* WHAT YOU NEED TO DO *
Would you copy the records exactly, leaving the pictures out?

== PROVIDED RECORDS

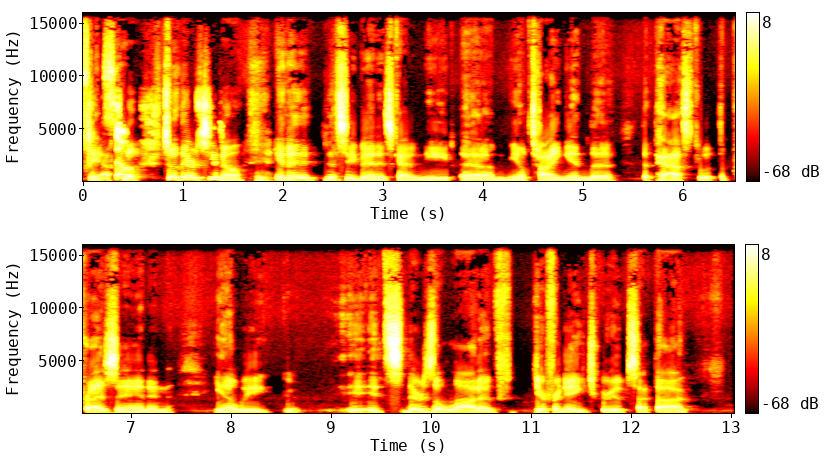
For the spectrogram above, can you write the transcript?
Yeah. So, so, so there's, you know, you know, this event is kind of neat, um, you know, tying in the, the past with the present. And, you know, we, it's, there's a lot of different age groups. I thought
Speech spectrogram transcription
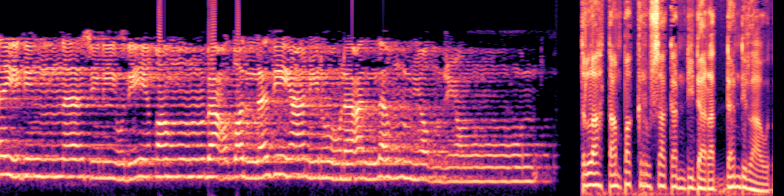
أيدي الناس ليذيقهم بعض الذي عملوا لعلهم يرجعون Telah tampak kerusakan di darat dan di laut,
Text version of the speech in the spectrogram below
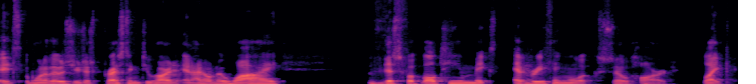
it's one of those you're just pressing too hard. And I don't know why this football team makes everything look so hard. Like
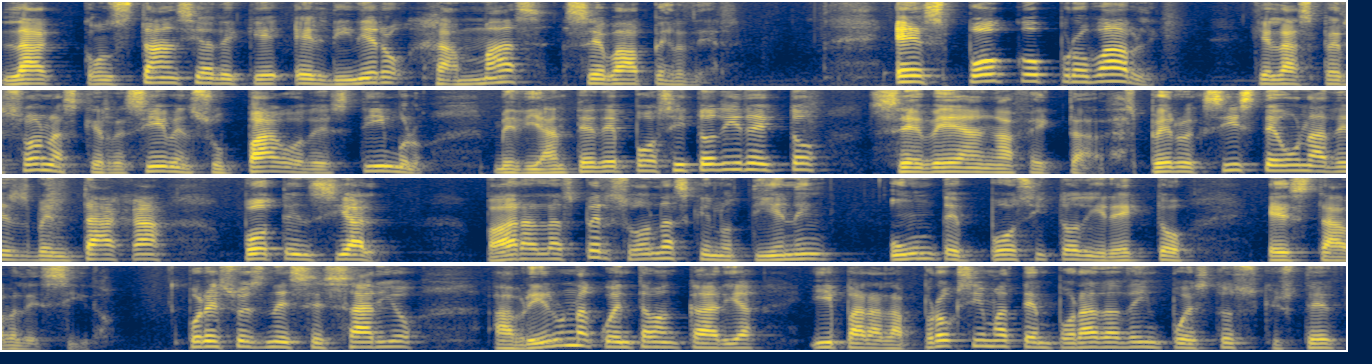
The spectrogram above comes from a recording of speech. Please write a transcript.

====

* TASK OUTPUT *
For the spectrogram above, can you write the transcript?
Yeah. So, so, so there's, you know, you know, this event is kind of neat, um, you know, tying in the, the past with the present. And, you know, we, it's, there's a lot of different age groups. I thought
Speech spectrogram transcription
أيدي الناس ليذيقهم بعض الذي عملوا لعلهم يرجعون Telah tampak kerusakan di darat dan di laut,
Text version of the speech in the spectrogram below
it's one of those you're just pressing too hard. And I don't know why this football team makes everything look so hard. Like
The spectrogram above comes from a recording of speech. Please write a transcript.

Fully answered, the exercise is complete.